**Your instructions:**
If an entry holds a picture, leave that picture out; copy everything else exactly.
######
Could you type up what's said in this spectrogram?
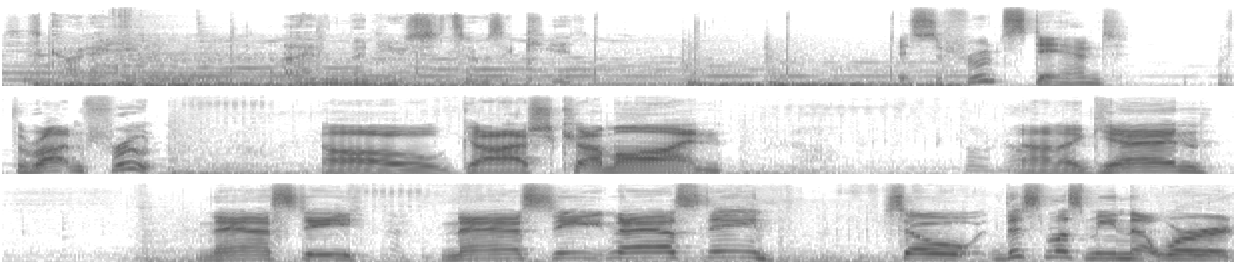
This is Cartagena. I haven't been here since I was a kid. It's the fruit stand with the rotten fruit. Oh gosh, come on. Not again. Nasty, nasty, nasty. So this must mean that we're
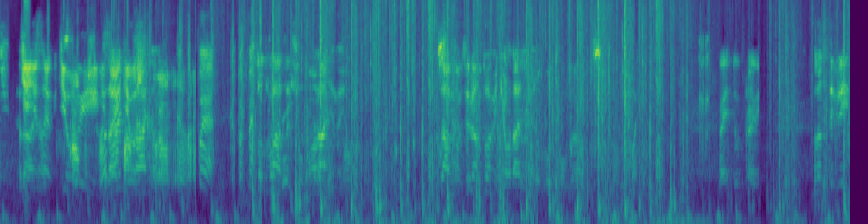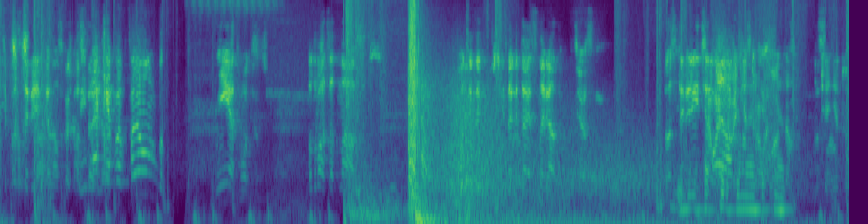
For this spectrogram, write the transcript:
Я не знаю, где вы. КПП, КПП 120, он раненый. Да, в том зеленом домике он раненый. Пойду проверю. Прострелите, прострелите, насколько На стрелял. КПП он был? Нет, вот 120 от нас. Вот это не долетает снаряд, интересно. Раненого на этих нет. Тебя нету.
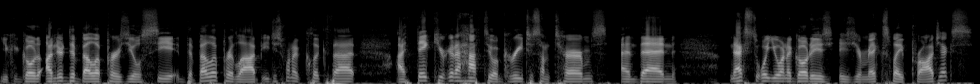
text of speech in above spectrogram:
You could go to under developers. You'll see developer lab. You just want to click that. I think you're gonna have to agree to some terms, and then Next, what you want to go to is, is your Mixplay projects.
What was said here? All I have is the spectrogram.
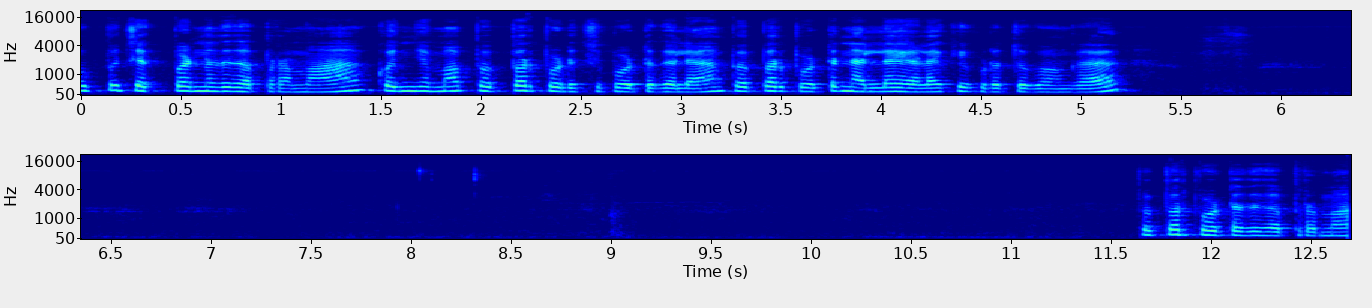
உப்பு செக் பண்ணதுக்கப்புறமா கொஞ்சமாக பெப்பர் பொடிச்சு போட்டுக்கலாம் பெப்பர் போட்டு நல்லா இலக்கி கொடுத்துக்கோங்க. பெப்பர் போட்டதுக்கப்புறமா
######
**Finished exercise:**
Could you type up what's said in this spectrogram?
This is Cartagena. I haven't been here since I was a kid. It's the fruit stand with the rotten fruit. Oh gosh, come on. Not again. Nasty, nasty, nasty. So this must mean that we're
For this spectrogram, write the transcript:
Я не знаю, где вы. КПП, КПП 120, он раненый. Да, в том зеленом домике он раненый. Пойду проверю. Прострелите, прострелите, насколько На стрелял. КПП он был? Нет, вот 120 от нас. Вот это не долетает снаряд, интересно. Раненого на этих нет. Тебя нету.
text of speech in above spectrogram:
You could go to under developers. You'll see developer lab. You just want to click that. I think you're gonna have to agree to some terms, and then Next, what you want to go to is, is your Mixplay projects.
What was said here? All I have is the spectrogram.
உப்பு செக் பண்ணதுக்கப்புறமா கொஞ்சமாக பெப்பர் பொடிச்சு போட்டுக்கலாம் பெப்பர் போட்டு நல்லா இலக்கி கொடுத்துக்கோங்க. பெப்பர் போட்டதுக்கப்புறமா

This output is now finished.